When I pulled up at the farmhouse in Le Monteil, the owners were mending a gap in the fence through which Gaspard the donkey had escaped. There was a freshly planted vegetable garden, varnish drying on a newly finished open-air kitchen, and a gleaming white dome, like a mushroom growing on a wooden platform. An overexcited puppy cannoned about the yard, scattering chickens.
Until a little over a year ago, Charley Tysler and Calum O’Connor were both helicopter fighter pilots in the navy. She was invalided out and he decided not to renew his contract so they could embark together on a challenge that must at times have made dodging missiles from enemy submarines seem like a lark. Injury or no, they have worked ferociously hard to create an idyllic set-up for visitors on their smallholding. They built the outdoor kitchen by hand with the rubble of a collapsed barn. With the help of three Tamworth pigs, they cleared an acre of brambles that had grown to head-height. Once the brambles were gone, enormous boulders were revealed, scattered across the farm like giant prehistoric marbles.
The dome where guests sleep nestles behind these rocks, a little way from the farmhouse. Inside it has a log-burning stove and a wide curved window from which you can gaze across meadows and rolling broadleaf forest. I may as well admit it, this holiday is not to be confused with camping. You get to sit on an actual sofa, sleep in a proper bed and shower in a bathroom (purpose-built, close to the farmhouse). When you wake in the morning, you can hear nothing but birdsong and your shoes are dry. There are two kitchens, one indoors and one open to the sky. There is also a big iron grill as fresh air tends to bring out a compulsion to cook slabs of meat over burning embers in even the most hardened city dwellers.
Nestling between another massive boulder and a group of apple trees, Charley and Calum have installed a Japanese-style hot tub. The water is pumped through a wood burner and my cousin Abbie and I lolled in a fragrant casket of piping hot water, restoring our tired limbs to pink plumpness, drinking rosé and feasting our eyes on the view of rolling hills.

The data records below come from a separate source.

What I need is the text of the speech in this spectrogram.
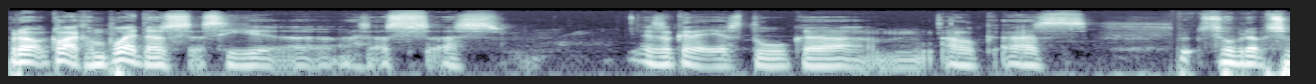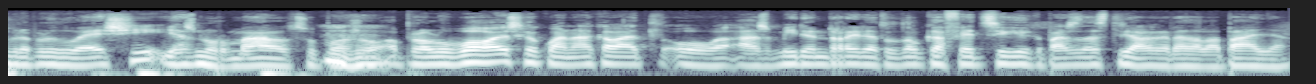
Però, clar, que en poetes o sigui, es, es, es, és el que deies tu, que el, es sobre, sobreprodueixi ja és normal, suposo. Mhm. Però el bo és que quan ha acabat o es mira enrere tot el que ha fet sigui capaç d'estriar el gra de la palla.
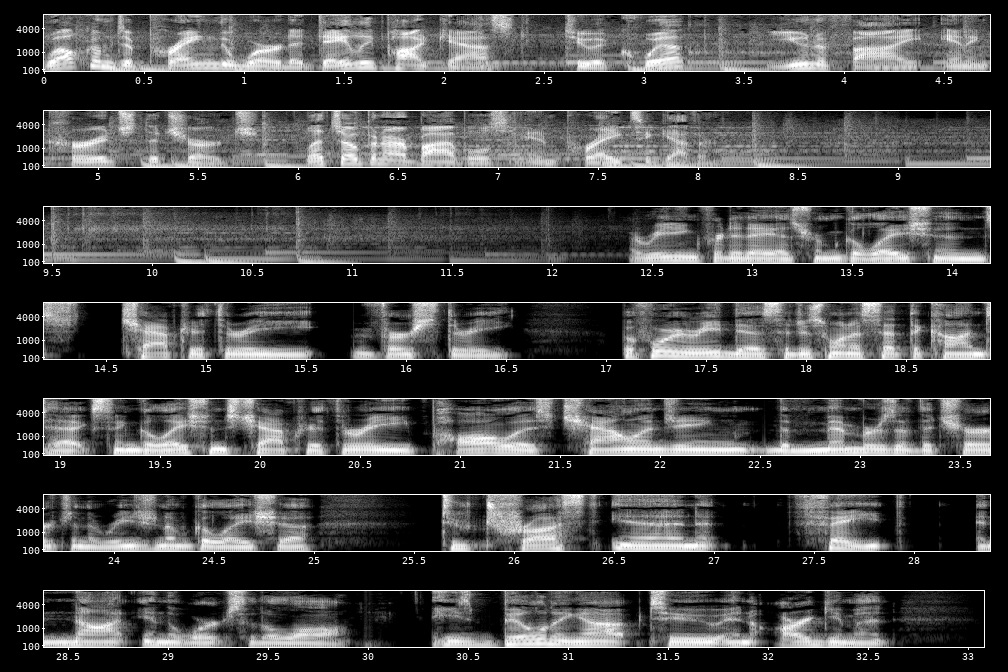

Le Monteil is a place to indulge your fantasies of moving to a gorgeous, empty part of France (45 minutes from the nearest TGV line to Paris) and trying out a bit of rural self-sufficiency. It will be interesting to see which give the hosts more trouble – demanding glamping guests or livestock. During our visit, a cute striped wild boar piglet broke into the Tamworths’ enclosure, and had to be caught before its much bigger and not at all cute parents came looking for it, and smashed the fence down.
You can walk for miles from Le Monteil, through deciduous woodland, and along tracks and roads where you won’t meet a soul. You will pass through hamlets where one or two properties have been done up as gîtes, but many more appear to be empty – triggering more fantasies of moving to rural France.
“This one’s what I’d call a project,” cried Abbie, as we passed a collapsed shed with three walls and a tin roof. We wandered until we were thoroughly lost, and called at the only house for miles around to ask for directions. It was a lovely, rangy old château, with rooms over two floors under a tiled roof. When we later discovered that the place was on the market for €160,000 (£140,600), it was as good as mine.
This part of central France is cattle country, but it is also famous for its population of wolves. Around 15 minutes’ drive from Le Monteil is the forest of Chabrières, where packs of wolves roam. Visitors can look out of wooden hides and watch them at play, while they watch you right back, with those spooky yellow eyes, or do some spontaneous howling (the wolves, too).
After a short drive south, we picked our way along a wide stretch of river at the Thauron gorge, where the resistance blew up a stone bridge to hamper the progress of the German army during the second world war. The stump of the bridge remains, a sturdy memory of defiance (we aren’t all that far from Vichy). In Faux-la-Montagne, half an hour’s drive south, the Clamouzat megalithic rocks stand in ancient woodland. A gentle climb is repaid with a breathtaking view across unspoiled valleys, a silent, enchanted place of oaks, ferns and lichens.
The medieval town of Bourganeuf must have featured in numerous classic French films: there is the well preserved château, the church on the cobbled main square, the familiar bar with bright red paintwork on the corner, and the barmaid with attitude. Opposite the funeral parlour is the butcher, wonderfully named Aux Délices des 4 P’tits Cochons, famed for sauerkraut and, should you be in need of something to put on the grill, sausages.
However, as you are not really camping, you are allowed to drive 10 minutes down the road to the pretty village of La Chapelle-Taillefert where, unusually for rural France, many houses are being restored, apparently for living in. L’Influence restaurant is quite unexpected, it has an unfussy white interior with simple tiled floor, and locally sourced dishes. Tête de veau was top of the menu. On our afternoon walk we had passed small herds of red or white cattle grazing in meadows, their big-eyed calves chewing buttercups, and we wondered whether we could face eating beef. It wasn’t as hard as we thought.